President Thabo Mbeki of South Africa, whom the Queen welcomed at Windsor Castle on the first day of his state visit to Britain yesterday, has not proved the shining success that was hoped for in the hand-picked successor of Nelson Mandela. Mr Mbeki's stewardship of the economy has been impressive. On the political front, however, his first two years in office have been dominated by controversies over his eccentric views on Aids, the muted nature of his public criticism of the political thuggery in Zimbabwe, and the paranoia which last month led to wild accusations against three ANC leaders that they were plotting to cause him physical harm.
This should not obscure the fact that both President Mbeki and South Africa badly need and deserve continuing British support. South Africa is in the midst of a disastrous Aids crisis. Growing unemployment has worsened the crime rates. But the fundamentals are stable. South Africa needs investment. Mr Mbeki deserves to succeed in his attempts to persuade more British businesses to invest in South Africa, and more tourists to visit his spectacular country, for so long a pariah state.

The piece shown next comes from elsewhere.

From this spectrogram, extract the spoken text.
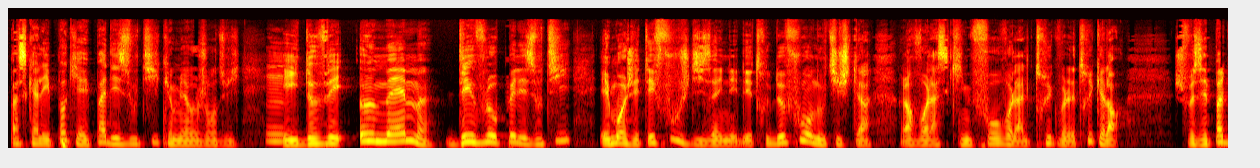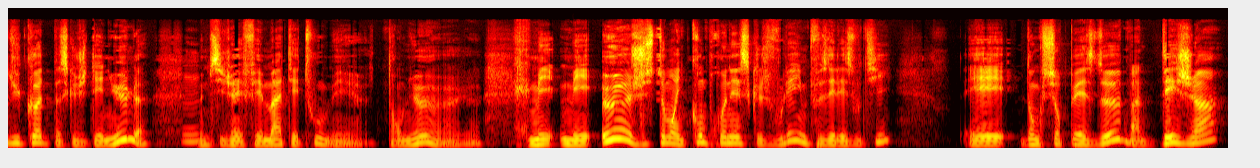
parce qu'à l'époque, il n'y avait pas des outils comme il y a aujourd'hui. Mm. Et ils devaient eux-mêmes développer les outils. Et moi, j'étais fou, je designais des trucs de fou en outils. J'étais alors voilà ce qu'il me faut, voilà le truc, voilà le truc. Alors, je faisais pas du code parce que j'étais nul, Mm. même si j'avais fait maths et tout, mais euh, tant mieux. euh, mais, mais eux, justement, ils comprenaient ce que je voulais, ils me faisaient les outils. Et donc sur PS2, ben, déjà,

Britain has had close ties with South Africa, not least because of our links with the anti-apartheid struggle. Just because that struggle has succeeded is no reason to diminish British support, or to forget Africa's needs. Just the opposite. More of that support is required now, at a time when South Africa, which has ambitions to play a leading role on the regional and world stage, urgently needs to clamber out of the economic problems it has inherited from its troubled past.
It makes little sense for Mr Mbeki rigorously to pursue the demand for reparations for slavery and colonialism. Financial compensation is not the way to solve the problems of colonial history. The UN conference on racism, scheduled to take place in South Africa in August, should look forward rather than back. But a helping hand is needed.
It is in Britain's interest that South Africa should not follow the terrible example of Zimbabwe in the years to come. President Mbeki's declared plans for an African recovery have a greater chance of success if South Africa is stable, and is regarded as a positive role model on the continent. That possibility remains hearteningly real.Reuse content